Exercise:
Word for word, write out all the entries below, omitting every picture.

Stored items:
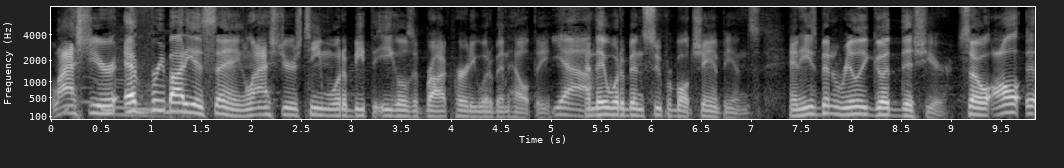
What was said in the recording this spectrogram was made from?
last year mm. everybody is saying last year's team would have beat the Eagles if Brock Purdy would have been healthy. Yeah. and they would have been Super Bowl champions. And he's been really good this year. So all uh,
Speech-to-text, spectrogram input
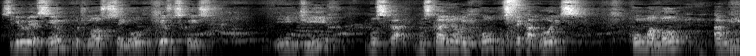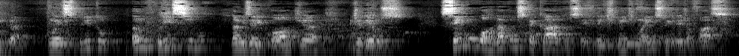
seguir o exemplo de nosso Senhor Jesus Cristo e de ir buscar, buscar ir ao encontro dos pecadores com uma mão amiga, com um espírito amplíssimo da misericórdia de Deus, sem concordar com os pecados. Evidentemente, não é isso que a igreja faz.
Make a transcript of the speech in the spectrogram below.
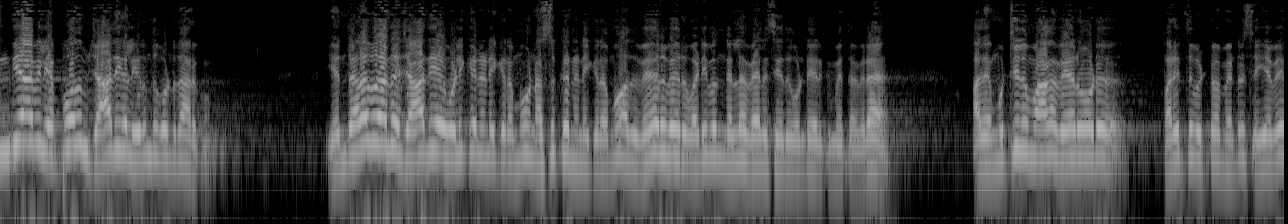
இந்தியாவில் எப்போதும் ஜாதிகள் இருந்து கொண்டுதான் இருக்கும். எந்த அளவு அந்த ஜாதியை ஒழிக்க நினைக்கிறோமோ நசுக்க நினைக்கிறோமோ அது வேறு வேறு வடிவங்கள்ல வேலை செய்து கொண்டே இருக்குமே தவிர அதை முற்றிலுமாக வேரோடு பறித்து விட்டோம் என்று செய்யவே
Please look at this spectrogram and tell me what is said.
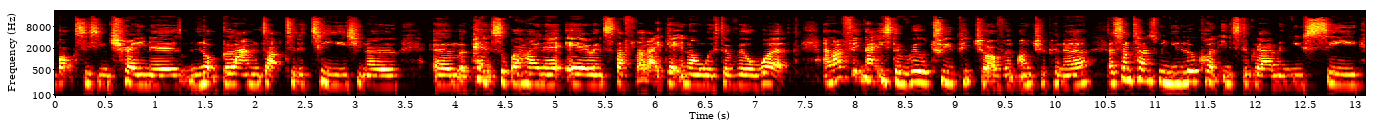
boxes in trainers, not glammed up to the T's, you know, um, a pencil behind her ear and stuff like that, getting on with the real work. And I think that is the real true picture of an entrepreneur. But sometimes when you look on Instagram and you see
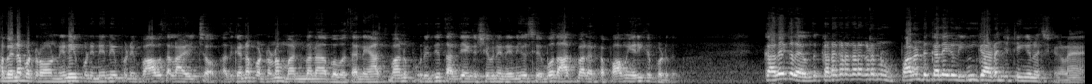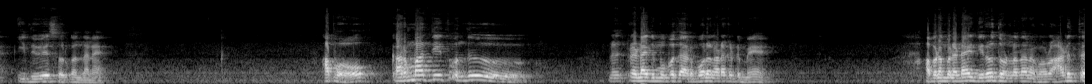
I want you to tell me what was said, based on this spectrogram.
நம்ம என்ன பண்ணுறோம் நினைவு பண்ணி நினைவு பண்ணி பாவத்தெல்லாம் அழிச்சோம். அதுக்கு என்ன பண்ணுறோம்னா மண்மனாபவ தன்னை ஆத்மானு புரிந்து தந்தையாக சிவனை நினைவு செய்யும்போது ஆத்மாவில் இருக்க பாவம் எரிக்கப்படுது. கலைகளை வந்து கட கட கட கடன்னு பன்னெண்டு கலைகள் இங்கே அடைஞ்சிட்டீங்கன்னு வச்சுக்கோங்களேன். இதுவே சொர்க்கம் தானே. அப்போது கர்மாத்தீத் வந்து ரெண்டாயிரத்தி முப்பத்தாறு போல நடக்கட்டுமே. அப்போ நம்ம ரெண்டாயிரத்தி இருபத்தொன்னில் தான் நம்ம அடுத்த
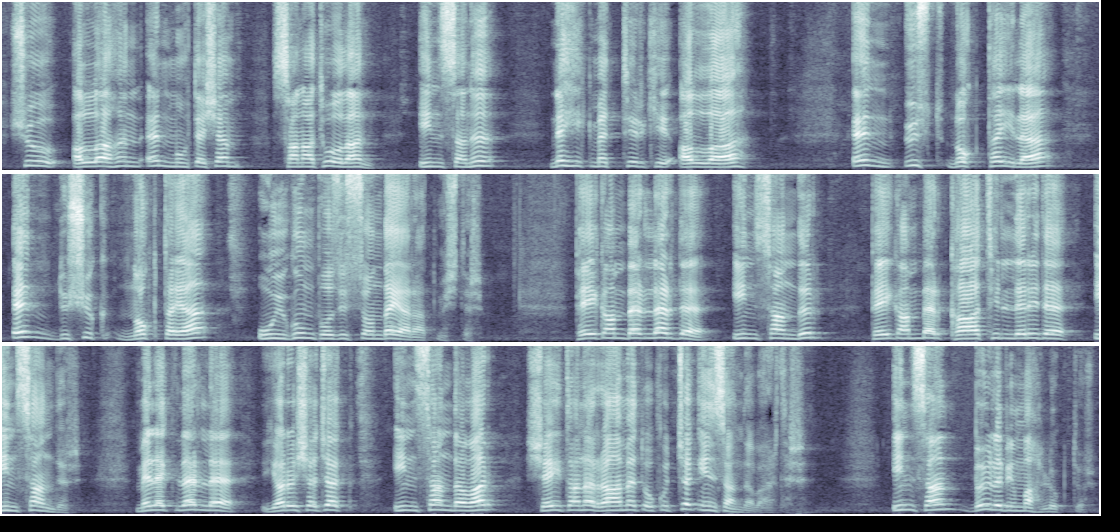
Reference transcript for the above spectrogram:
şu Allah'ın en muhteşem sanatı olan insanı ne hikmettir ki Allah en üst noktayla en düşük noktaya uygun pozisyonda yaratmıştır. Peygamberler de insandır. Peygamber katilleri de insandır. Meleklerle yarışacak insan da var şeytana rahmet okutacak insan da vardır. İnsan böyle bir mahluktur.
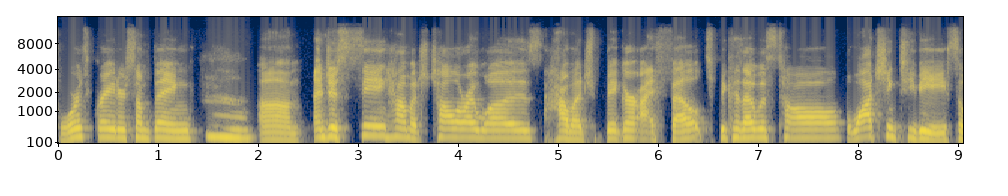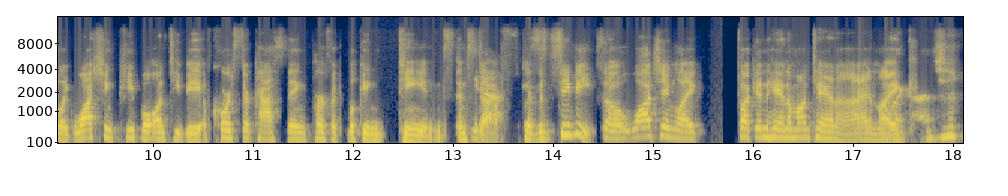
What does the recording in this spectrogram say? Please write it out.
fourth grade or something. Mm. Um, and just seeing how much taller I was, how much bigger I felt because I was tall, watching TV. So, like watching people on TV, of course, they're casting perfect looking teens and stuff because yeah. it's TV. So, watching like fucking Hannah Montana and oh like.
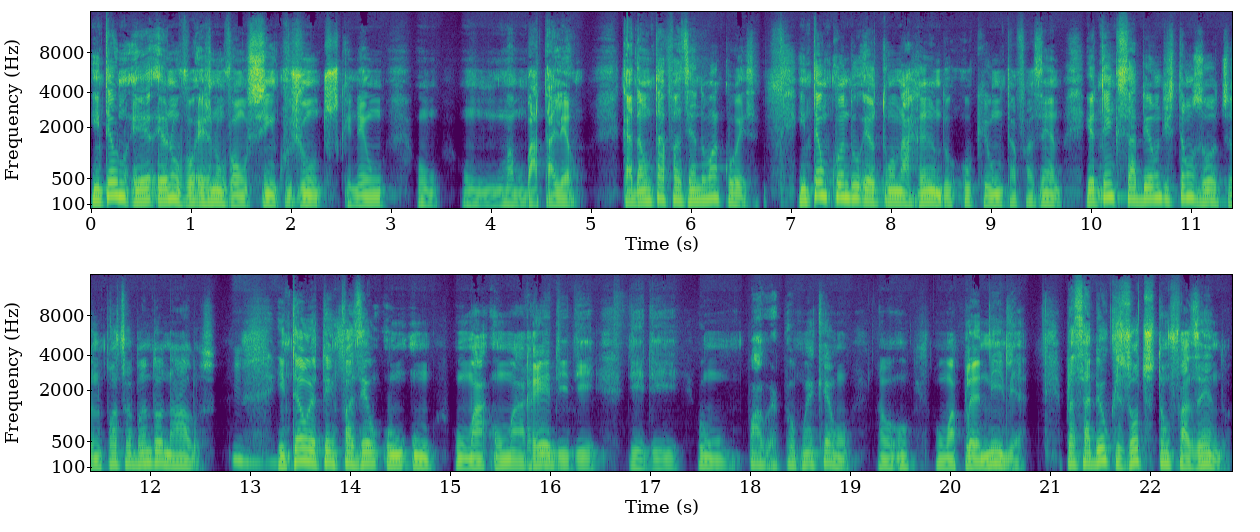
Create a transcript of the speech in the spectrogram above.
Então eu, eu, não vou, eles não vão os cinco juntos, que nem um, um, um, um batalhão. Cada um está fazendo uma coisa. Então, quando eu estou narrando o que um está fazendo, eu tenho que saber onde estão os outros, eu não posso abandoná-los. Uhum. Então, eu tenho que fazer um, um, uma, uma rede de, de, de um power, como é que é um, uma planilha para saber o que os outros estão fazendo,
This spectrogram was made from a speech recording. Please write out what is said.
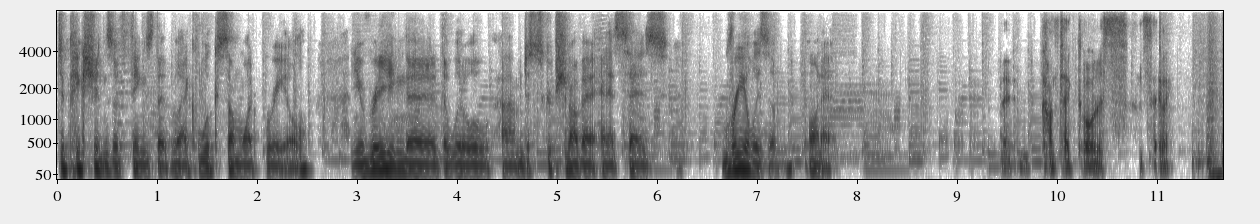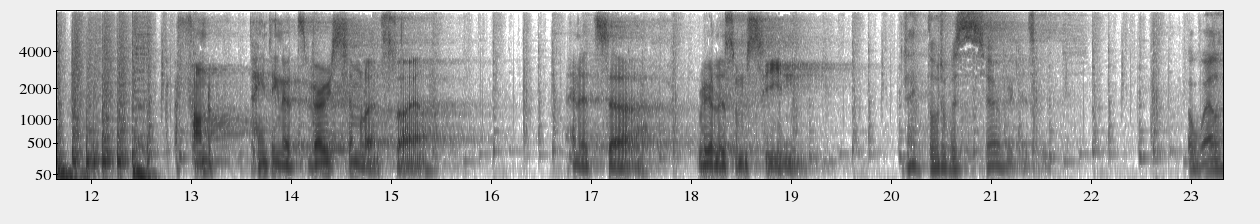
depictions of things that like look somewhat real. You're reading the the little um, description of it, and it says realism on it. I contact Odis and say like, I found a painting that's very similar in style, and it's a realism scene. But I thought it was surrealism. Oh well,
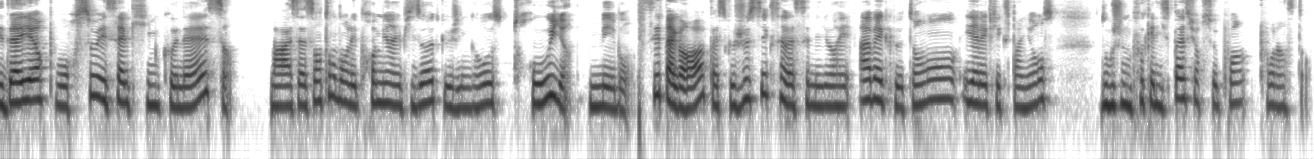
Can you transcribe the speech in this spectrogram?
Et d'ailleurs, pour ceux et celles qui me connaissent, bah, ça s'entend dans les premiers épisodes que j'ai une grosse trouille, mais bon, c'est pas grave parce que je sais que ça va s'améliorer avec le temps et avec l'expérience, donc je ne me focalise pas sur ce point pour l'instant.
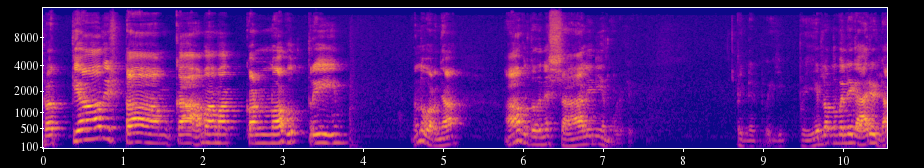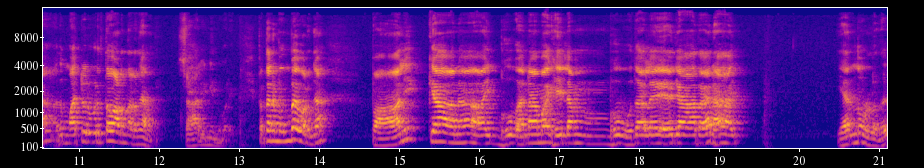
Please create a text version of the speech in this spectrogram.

Final answer:
What was said in the recording this spectrogram was made from?
last year mm. everybody is saying last year's team would have beat the Eagles if Brock Purdy would have been healthy. Yeah. and they would have been Super Bowl champions. And he's been really good this year. So all uh,
Speech-to-text, spectrogram input
seguir o exemplo de nosso Senhor Jesus Cristo e de ir buscar, buscar ir ao encontro dos pecadores com uma mão amiga, com um espírito amplíssimo da misericórdia de Deus, sem concordar com os pecados. Evidentemente, não é isso que a igreja faz.
Make a transcript of the speech in the spectrogram below.
இந்தியாவில் எப்போதும் ஜாதிகள் இருந்து கொண்டுதான் இருக்கும். எந்த அளவு அந்த ஜாதியை ஒழிக்க நினைக்கிறோமோ நசுக்க நினைக்கிறோமோ அது வேறு வேறு வடிவங்கள்ல வேலை செய்து கொண்டே இருக்குமே தவிர அதை முற்றிலுமாக வேரோடு பறித்து விட்டோம் என்று செய்யவே
Please look at this spectrogram and tell me what is said.
boxes in trainers, not glammed up to the T's, you know, um, a pencil behind her ear and stuff like that, getting on with the real work. And I think that is the real true picture of an entrepreneur. But sometimes when you look on Instagram and you see
I want you to tell me what was said, based on this spectrogram.
நம்ம என்ன பண்ணுறோம் நினைவு பண்ணி நினைவு பண்ணி பாவத்தெல்லாம் அழிச்சோம். அதுக்கு என்ன பண்ணுறோம்னா மண்மனாபவ தன்னை ஆத்மானு புரிந்து தந்தையாக சிவனை நினைவு செய்யும்போது ஆத்மாவில் இருக்க பாவம் எரிக்கப்படுது. கலைகளை வந்து கட கட கட கடன்னு பன்னெண்டு கலைகள் இங்கே அடைஞ்சிட்டீங்கன்னு வச்சுக்கோங்களேன். இதுவே சொர்க்கம் தானே. அப்போது கர்மாத்தீத் வந்து ரெண்டாயிரத்தி முப்பத்தாறு போல நடக்கட்டுமே. அப்போ நம்ம ரெண்டாயிரத்தி இருபத்தொன்னில் தான் நம்ம அடுத்த
Reference transcript for the above spectrogram:
şu Allah'ın en muhteşem sanatı olan insanı ne hikmettir ki Allah en üst noktayla en düşük noktaya uygun pozisyonda yaratmıştır. Peygamberler de insandır. Peygamber katilleri de insandır. Meleklerle yarışacak insan da var şeytana rahmet okutacak insan da vardır. İnsan böyle bir mahluktur.
What does the recording in this spectrogram say? Please write it out.
fourth grade or something. Mm. Um, and just seeing how much taller I was, how much bigger I felt because I was tall, watching TV. So, like watching people on TV, of course, they're casting perfect looking teens and stuff because yeah. it's TV. So, watching like fucking Hannah Montana and oh like.
Create a transcript of the speech in the spectrogram above.
Então eu, eu, não vou, eles não vão os cinco juntos, que nem um, um, um, um batalhão. Cada um está fazendo uma coisa. Então, quando eu estou narrando o que um está fazendo, eu tenho que saber onde estão os outros, eu não posso abandoná-los. Uhum. Então, eu tenho que fazer um, um, uma, uma rede de, de, de um power, como é que é um, uma planilha para saber o que os outros estão fazendo,
This spectrogram was made from a speech recording. Please write out what is said.
depictions of things that like look somewhat real. You're reading the the little um, description of it, and it says realism on it. I contact Odis and say like, I found a painting that's very similar in style, and it's a realism scene. But I thought it was surrealism. Oh well,
Can you transcribe the speech in this spectrogram?
Et d'ailleurs, pour ceux et celles qui me connaissent, bah, ça s'entend dans les premiers épisodes que j'ai une grosse trouille, mais bon, c'est pas grave parce que je sais que ça va s'améliorer avec le temps et avec l'expérience, donc je ne me focalise pas sur ce point pour l'instant.
Please create a text version of the speech in this spectrogram.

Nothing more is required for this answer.